» What you are asked to do: Copy the entries below exactly; any picture among them should be left out.

---- Provided records

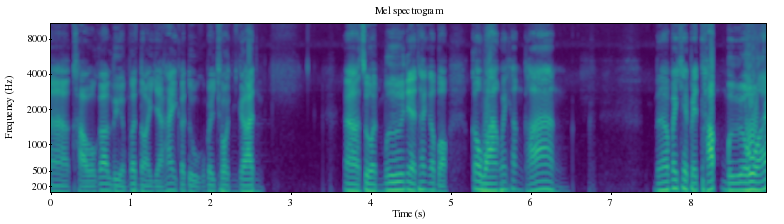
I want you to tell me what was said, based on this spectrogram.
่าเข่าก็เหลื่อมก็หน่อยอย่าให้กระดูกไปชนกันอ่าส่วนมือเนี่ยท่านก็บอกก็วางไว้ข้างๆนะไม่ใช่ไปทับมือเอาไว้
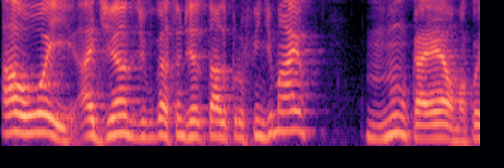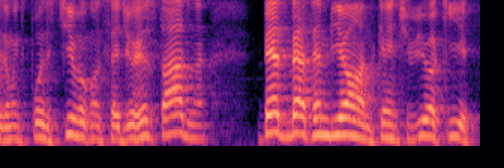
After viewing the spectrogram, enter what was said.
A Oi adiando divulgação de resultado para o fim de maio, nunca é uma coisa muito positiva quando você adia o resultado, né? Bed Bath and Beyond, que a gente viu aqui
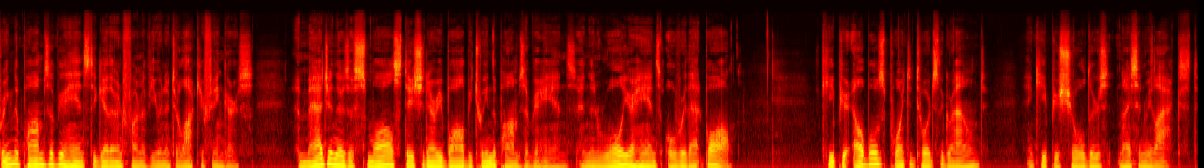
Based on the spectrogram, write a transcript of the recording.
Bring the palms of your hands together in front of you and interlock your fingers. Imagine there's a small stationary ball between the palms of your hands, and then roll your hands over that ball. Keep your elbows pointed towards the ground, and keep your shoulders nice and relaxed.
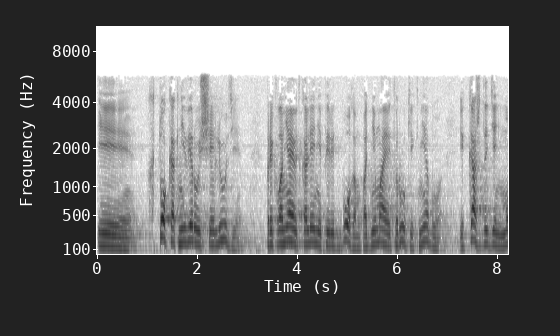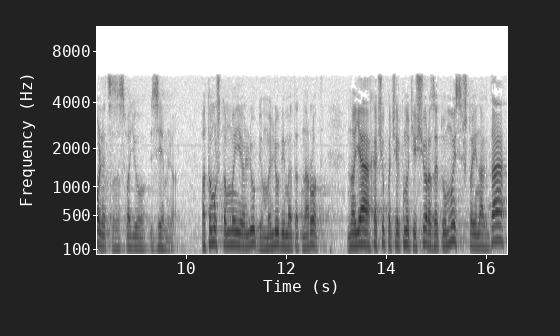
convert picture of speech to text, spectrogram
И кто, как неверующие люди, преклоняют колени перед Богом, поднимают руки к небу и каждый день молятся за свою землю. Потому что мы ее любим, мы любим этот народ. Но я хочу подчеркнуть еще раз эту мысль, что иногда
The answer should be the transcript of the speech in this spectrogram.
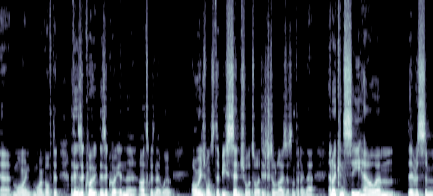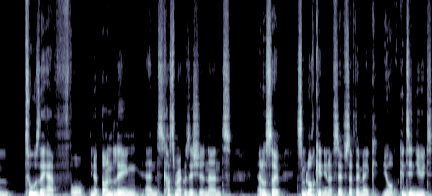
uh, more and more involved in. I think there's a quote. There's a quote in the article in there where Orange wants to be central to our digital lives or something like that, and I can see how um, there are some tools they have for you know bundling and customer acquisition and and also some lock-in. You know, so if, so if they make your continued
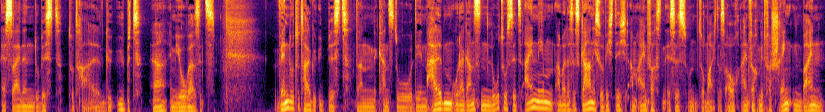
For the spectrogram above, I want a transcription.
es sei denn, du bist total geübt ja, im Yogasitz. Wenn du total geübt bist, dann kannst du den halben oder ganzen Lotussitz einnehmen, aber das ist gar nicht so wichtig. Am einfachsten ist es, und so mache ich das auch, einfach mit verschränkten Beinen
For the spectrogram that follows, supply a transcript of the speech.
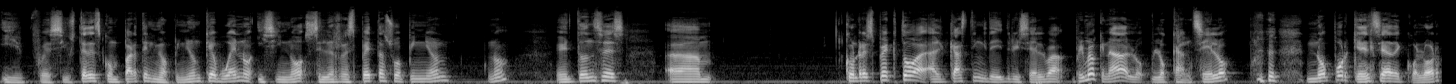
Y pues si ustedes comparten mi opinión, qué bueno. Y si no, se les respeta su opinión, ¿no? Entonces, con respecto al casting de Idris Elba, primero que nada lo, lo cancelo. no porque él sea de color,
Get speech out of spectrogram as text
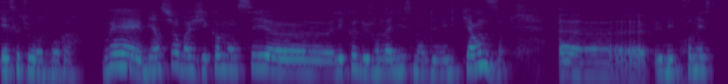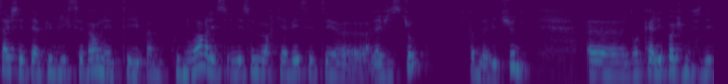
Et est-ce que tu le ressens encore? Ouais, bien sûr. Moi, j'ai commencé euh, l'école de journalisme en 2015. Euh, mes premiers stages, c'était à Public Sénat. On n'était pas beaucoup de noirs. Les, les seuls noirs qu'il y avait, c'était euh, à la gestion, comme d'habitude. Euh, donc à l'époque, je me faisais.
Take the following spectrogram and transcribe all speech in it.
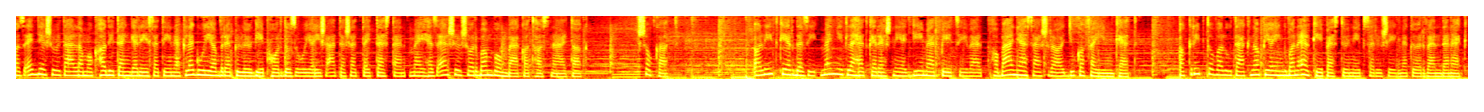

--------

» Written reply:
I want you to tell me what was said, based on this spectrogram.
่าเข่าก็เหลื่อมก็หน่อยอย่าให้กระดูกไปชนกันอ่าส่วนมือเนี่ยท่านก็บอกก็วางไว้ข้างๆนะไม่ใช่ไปทับมือเอาไว้
After viewing the spectrogram, enter what was said.
A Oi adiando divulgação de resultado para o fim de maio, nunca é uma coisa muito positiva quando você adia o resultado, né? Bed Bath and Beyond, que a gente viu aqui
Based on the spectrogram, write a transcript of the recording.
Bring the palms of your hands together in front of you and interlock your fingers. Imagine there's a small stationary ball between the palms of your hands, and then roll your hands over that ball. Keep your elbows pointed towards the ground, and keep your shoulders nice and relaxed.
convert picture of speech to text, spectrogram
И кто, как неверующие люди, преклоняют колени перед Богом, поднимают руки к небу и каждый день молятся за свою землю. Потому что мы ее любим, мы любим этот народ. Но я хочу подчеркнуть еще раз эту мысль, что иногда
The answer should be the transcript of the speech in this spectrogram.
uh, more and more involved in. I think there's a quote. There's a quote in the article in there where Orange wants to be central to our digital lives or something like that, and I can see how um, there are some tools they have for you know bundling and customer acquisition and and also some lock-in. You know, so if, so if they make your continued
For the spectrogram above, I want a transcription.
es sei denn, du bist total geübt ja, im Yogasitz. Wenn du total geübt bist, dann kannst du den halben oder ganzen Lotussitz einnehmen, aber das ist gar nicht so wichtig. Am einfachsten ist es, und so mache ich das auch, einfach mit verschränkten Beinen
For the spectrogram that follows, supply a transcript of the speech.
Y pues si ustedes comparten mi opinión, qué bueno. Y si no, se les respeta su opinión, ¿no? Entonces, con respecto al casting de Idris Elba, primero que nada lo, lo cancelo. no porque él sea de color,
Get speech out of spectrogram as text
Et est-ce que tu le ressens encore? Ouais, bien sûr. Moi, j'ai commencé euh, l'école de journalisme en 2015. Euh, mes premiers stages, c'était à Public Sénat. On n'était pas beaucoup de noirs. Les, les seuls noirs qu'il y avait, c'était euh, à la gestion, comme d'habitude. Euh, donc à l'époque, je me faisais.
Take the following spectrogram and transcribe all speech in it.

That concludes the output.